- Exercise objective -
Every line of the data below should be retyped exactly.

[Opening Materials provided section]

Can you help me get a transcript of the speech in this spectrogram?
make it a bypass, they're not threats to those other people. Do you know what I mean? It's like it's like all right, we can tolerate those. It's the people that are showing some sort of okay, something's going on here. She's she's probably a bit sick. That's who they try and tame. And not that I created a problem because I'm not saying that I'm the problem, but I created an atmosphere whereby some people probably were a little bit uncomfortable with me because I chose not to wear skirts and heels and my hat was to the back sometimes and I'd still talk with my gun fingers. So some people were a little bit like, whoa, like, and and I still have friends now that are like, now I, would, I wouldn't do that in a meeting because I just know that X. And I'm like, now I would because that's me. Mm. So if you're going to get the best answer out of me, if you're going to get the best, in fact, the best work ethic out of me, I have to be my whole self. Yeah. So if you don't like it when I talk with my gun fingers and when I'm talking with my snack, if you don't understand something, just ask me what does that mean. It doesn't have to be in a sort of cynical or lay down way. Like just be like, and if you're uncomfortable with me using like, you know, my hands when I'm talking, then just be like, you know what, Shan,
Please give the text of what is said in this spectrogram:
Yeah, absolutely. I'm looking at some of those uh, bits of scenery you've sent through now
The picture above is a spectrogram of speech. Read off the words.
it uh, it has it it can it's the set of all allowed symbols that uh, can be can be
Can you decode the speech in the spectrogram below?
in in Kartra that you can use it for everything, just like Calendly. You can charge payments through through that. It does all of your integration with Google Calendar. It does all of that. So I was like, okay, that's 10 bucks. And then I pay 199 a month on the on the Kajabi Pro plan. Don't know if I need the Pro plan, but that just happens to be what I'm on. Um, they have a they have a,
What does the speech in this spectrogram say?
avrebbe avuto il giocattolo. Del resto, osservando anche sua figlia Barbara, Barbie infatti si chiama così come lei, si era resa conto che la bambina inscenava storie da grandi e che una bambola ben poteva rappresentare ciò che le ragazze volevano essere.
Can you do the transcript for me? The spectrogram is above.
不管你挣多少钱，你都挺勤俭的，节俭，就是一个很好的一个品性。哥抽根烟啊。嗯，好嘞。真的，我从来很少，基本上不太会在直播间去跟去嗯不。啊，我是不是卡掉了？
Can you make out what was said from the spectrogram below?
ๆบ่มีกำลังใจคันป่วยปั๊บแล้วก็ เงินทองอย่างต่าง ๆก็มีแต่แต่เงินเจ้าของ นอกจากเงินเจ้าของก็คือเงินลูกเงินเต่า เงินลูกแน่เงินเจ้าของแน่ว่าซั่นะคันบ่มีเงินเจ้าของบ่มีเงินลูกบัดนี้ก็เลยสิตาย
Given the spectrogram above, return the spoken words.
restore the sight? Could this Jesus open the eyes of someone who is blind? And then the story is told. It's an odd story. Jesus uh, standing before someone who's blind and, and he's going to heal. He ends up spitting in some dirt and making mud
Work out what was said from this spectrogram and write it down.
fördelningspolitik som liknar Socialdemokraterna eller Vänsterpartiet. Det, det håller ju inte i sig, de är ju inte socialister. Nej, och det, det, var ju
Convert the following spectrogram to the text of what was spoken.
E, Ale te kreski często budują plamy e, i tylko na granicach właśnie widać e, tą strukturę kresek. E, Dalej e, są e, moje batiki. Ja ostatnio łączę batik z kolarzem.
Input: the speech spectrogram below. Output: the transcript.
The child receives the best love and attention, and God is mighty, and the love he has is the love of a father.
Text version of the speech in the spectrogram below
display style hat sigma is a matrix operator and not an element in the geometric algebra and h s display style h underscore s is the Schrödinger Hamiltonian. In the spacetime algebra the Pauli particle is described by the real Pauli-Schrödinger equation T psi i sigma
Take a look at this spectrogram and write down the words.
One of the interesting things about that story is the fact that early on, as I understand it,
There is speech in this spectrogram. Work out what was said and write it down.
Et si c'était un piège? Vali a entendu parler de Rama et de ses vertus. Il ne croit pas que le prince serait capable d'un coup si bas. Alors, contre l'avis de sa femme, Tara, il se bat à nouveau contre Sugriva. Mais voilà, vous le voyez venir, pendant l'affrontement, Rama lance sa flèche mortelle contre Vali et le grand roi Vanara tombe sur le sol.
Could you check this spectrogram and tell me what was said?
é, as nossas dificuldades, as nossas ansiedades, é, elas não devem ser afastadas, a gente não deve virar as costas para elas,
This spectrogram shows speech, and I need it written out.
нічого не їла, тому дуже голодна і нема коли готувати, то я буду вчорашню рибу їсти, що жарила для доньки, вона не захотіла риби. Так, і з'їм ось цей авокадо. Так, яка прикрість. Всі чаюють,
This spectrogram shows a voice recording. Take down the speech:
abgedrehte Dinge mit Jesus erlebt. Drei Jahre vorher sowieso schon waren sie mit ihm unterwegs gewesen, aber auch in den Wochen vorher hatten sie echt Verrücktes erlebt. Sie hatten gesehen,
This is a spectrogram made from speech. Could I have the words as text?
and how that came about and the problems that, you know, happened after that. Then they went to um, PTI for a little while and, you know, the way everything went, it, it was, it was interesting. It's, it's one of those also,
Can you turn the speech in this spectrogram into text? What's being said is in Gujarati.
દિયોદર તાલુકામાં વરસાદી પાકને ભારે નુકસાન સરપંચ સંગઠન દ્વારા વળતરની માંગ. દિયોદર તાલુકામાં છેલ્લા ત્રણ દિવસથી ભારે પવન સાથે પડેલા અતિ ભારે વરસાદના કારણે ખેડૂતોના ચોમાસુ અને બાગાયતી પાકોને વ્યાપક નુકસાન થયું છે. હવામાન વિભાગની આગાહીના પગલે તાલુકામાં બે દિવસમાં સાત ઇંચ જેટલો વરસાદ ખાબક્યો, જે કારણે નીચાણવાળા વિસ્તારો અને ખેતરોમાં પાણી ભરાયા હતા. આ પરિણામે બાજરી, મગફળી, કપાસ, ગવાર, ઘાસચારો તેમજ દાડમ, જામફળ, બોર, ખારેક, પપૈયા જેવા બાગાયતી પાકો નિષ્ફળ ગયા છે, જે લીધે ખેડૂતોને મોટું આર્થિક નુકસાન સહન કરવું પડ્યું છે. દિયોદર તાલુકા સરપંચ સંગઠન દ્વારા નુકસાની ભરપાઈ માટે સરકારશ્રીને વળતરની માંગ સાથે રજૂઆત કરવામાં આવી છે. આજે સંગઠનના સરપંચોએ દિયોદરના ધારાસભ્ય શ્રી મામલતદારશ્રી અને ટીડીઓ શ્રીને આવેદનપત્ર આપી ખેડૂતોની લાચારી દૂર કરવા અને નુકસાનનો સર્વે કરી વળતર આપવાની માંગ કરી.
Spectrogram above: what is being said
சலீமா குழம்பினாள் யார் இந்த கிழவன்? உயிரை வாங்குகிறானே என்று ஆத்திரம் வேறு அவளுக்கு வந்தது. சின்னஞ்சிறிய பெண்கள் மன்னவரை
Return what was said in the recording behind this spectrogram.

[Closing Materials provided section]

- Answer for this exercise -
Can you help me get a transcript of the speech in this spectrogram?
make it a bypass, they're not threats to those other people. Do you know what I mean? It's like it's like all right, we can tolerate those. It's the people that are showing some sort of okay, something's going on here. She's she's probably a bit sick. That's who they try and tame. And not that I created a problem because I'm not saying that I'm the problem, but I created an atmosphere whereby some people probably were a little bit uncomfortable with me because I chose not to wear skirts and heels and my hat was to the back sometimes and I'd still talk with my gun fingers. So some people were a little bit like, whoa, like, and and I still have friends now that are like, now I, would, I wouldn't do that in a meeting because I just know that X. And I'm like, now I would because that's me. Mm. So if you're going to get the best answer out of me, if you're going to get the best, in fact, the best work ethic out of me, I have to be my whole self. Yeah. So if you don't like it when I talk with my gun fingers and when I'm talking with my snack, if you don't understand something, just ask me what does that mean. It doesn't have to be in a sort of cynical or lay down way. Like just be like, and if you're uncomfortable with me using like, you know, my hands when I'm talking, then just be like, you know what, Shan,
Please give the text of what is said in this spectrogram:
Yeah, absolutely. I'm looking at some of those uh, bits of scenery you've sent through now
The picture above is a spectrogram of speech. Read off the words.
it uh, it has it it can it's the set of all allowed symbols that uh, can be can be
Can you decode the speech in the spectrogram below?
in in Kartra that you can use it for everything, just like Calendly. You can charge payments through through that. It does all of your integration with Google Calendar. It does all of that. So I was like, okay, that's 10 bucks. And then I pay 199 a month on the on the Kajabi Pro plan. Don't know if I need the Pro plan, but that just happens to be what I'm on. Um, they have a they have a,
What does the speech in this spectrogram say?
avrebbe avuto il giocattolo. Del resto, osservando anche sua figlia Barbara, Barbie infatti si chiama così come lei, si era resa conto che la bambina inscenava storie da grandi e che una bambola ben poteva rappresentare ciò che le ragazze volevano essere.
Can you do the transcript for me? The spectrogram is above.
不管你挣多少钱，你都挺勤俭的，节俭，就是一个很好的一个品性。哥抽根烟啊。嗯，好嘞。真的，我从来很少，基本上不太会在直播间去跟去嗯不。啊，我是不是卡掉了？
Can you make out what was said from the spectrogram below?
ๆบ่มีกำลังใจคันป่วยปั๊บแล้วก็ เงินทองอย่างต่าง ๆก็มีแต่แต่เงินเจ้าของ นอกจากเงินเจ้าของก็คือเงินลูกเงินเต่า เงินลูกแน่เงินเจ้าของแน่ว่าซั่นะคันบ่มีเงินเจ้าของบ่มีเงินลูกบัดนี้ก็เลยสิตาย
Given the spectrogram above, return the spoken words.
restore the sight? Could this Jesus open the eyes of someone who is blind? And then the story is told. It's an odd story. Jesus uh, standing before someone who's blind and, and he's going to heal. He ends up spitting in some dirt and making mud
Work out what was said from this spectrogram and write it down.
fördelningspolitik som liknar Socialdemokraterna eller Vänsterpartiet. Det, det håller ju inte i sig, de är ju inte socialister. Nej, och det, det, var ju
Convert the following spectrogram to the text of what was spoken.
E, Ale te kreski często budują plamy e, i tylko na granicach właśnie widać e, tą strukturę kresek. E, Dalej e, są e, moje batiki. Ja ostatnio łączę batik z kolarzem.
Input: the speech spectrogram below. Output: the transcript.
The child receives the best love and attention, and God is mighty, and the love he has is the love of a father.
Text version of the speech in the spectrogram below
display style hat sigma is a matrix operator and not an element in the geometric algebra and h s display style h underscore s is the Schrödinger Hamiltonian. In the spacetime algebra the Pauli particle is described by the real Pauli-Schrödinger equation T psi i sigma
Take a look at this spectrogram and write down the words.
One of the interesting things about that story is the fact that early on, as I understand it,
There is speech in this spectrogram. Work out what was said and write it down.
Et si c'était un piège? Vali a entendu parler de Rama et de ses vertus. Il ne croit pas que le prince serait capable d'un coup si bas. Alors, contre l'avis de sa femme, Tara, il se bat à nouveau contre Sugriva. Mais voilà, vous le voyez venir, pendant l'affrontement, Rama lance sa flèche mortelle contre Vali et le grand roi Vanara tombe sur le sol.
Could you check this spectrogram and tell me what was said?
é, as nossas dificuldades, as nossas ansiedades, é, elas não devem ser afastadas, a gente não deve virar as costas para elas,
This spectrogram shows speech, and I need it written out.
нічого не їла, тому дуже голодна і нема коли готувати, то я буду вчорашню рибу їсти, що жарила для доньки, вона не захотіла риби. Так, і з'їм ось цей авокадо. Так, яка прикрість. Всі чаюють,
This spectrogram shows a voice recording. Take down the speech:
abgedrehte Dinge mit Jesus erlebt. Drei Jahre vorher sowieso schon waren sie mit ihm unterwegs gewesen, aber auch in den Wochen vorher hatten sie echt Verrücktes erlebt. Sie hatten gesehen,
This is a spectrogram made from speech. Could I have the words as text?
and how that came about and the problems that, you know, happened after that. Then they went to um, PTI for a little while and, you know, the way everything went, it, it was, it was interesting. It's, it's one of those also,
Can you turn the speech in this spectrogram into text? What's being said is in Gujarati.
દિયોદર તાલુકામાં વરસાદી પાકને ભારે નુકસાન સરપંચ સંગઠન દ્વારા વળતરની માંગ. દિયોદર તાલુકામાં છેલ્લા ત્રણ દિવસથી ભારે પવન સાથે પડેલા અતિ ભારે વરસાદના કારણે ખેડૂતોના ચોમાસુ અને બાગાયતી પાકોને વ્યાપક નુકસાન થયું છે. હવામાન વિભાગની આગાહીના પગલે તાલુકામાં બે દિવસમાં સાત ઇંચ જેટલો વરસાદ ખાબક્યો, જે કારણે નીચાણવાળા વિસ્તારો અને ખેતરોમાં પાણી ભરાયા હતા. આ પરિણામે બાજરી, મગફળી, કપાસ, ગવાર, ઘાસચારો તેમજ દાડમ, જામફળ, બોર, ખારેક, પપૈયા જેવા બાગાયતી પાકો નિષ્ફળ ગયા છે, જે લીધે ખેડૂતોને મોટું આર્થિક નુકસાન સહન કરવું પડ્યું છે. દિયોદર તાલુકા સરપંચ સંગઠન દ્વારા નુકસાની ભરપાઈ માટે સરકારશ્રીને વળતરની માંગ સાથે રજૂઆત કરવામાં આવી છે. આજે સંગઠનના સરપંચોએ દિયોદરના ધારાસભ્ય શ્રી મામલતદારશ્રી અને ટીડીઓ શ્રીને આવેદનપત્ર આપી ખેડૂતોની લાચારી દૂર કરવા અને નુકસાનનો સર્વે કરી વળતર આપવાની માંગ કરી.
Spectrogram above: what is being said
சலீமா குழம்பினாள் யார் இந்த கிழவன்? உயிரை வாங்குகிறானே என்று ஆத்திரம் வேறு அவளுக்கு வந்தது. சின்னஞ்சிறிய பெண்கள் மன்னவரை
Return what was said in the recording behind this spectrogram.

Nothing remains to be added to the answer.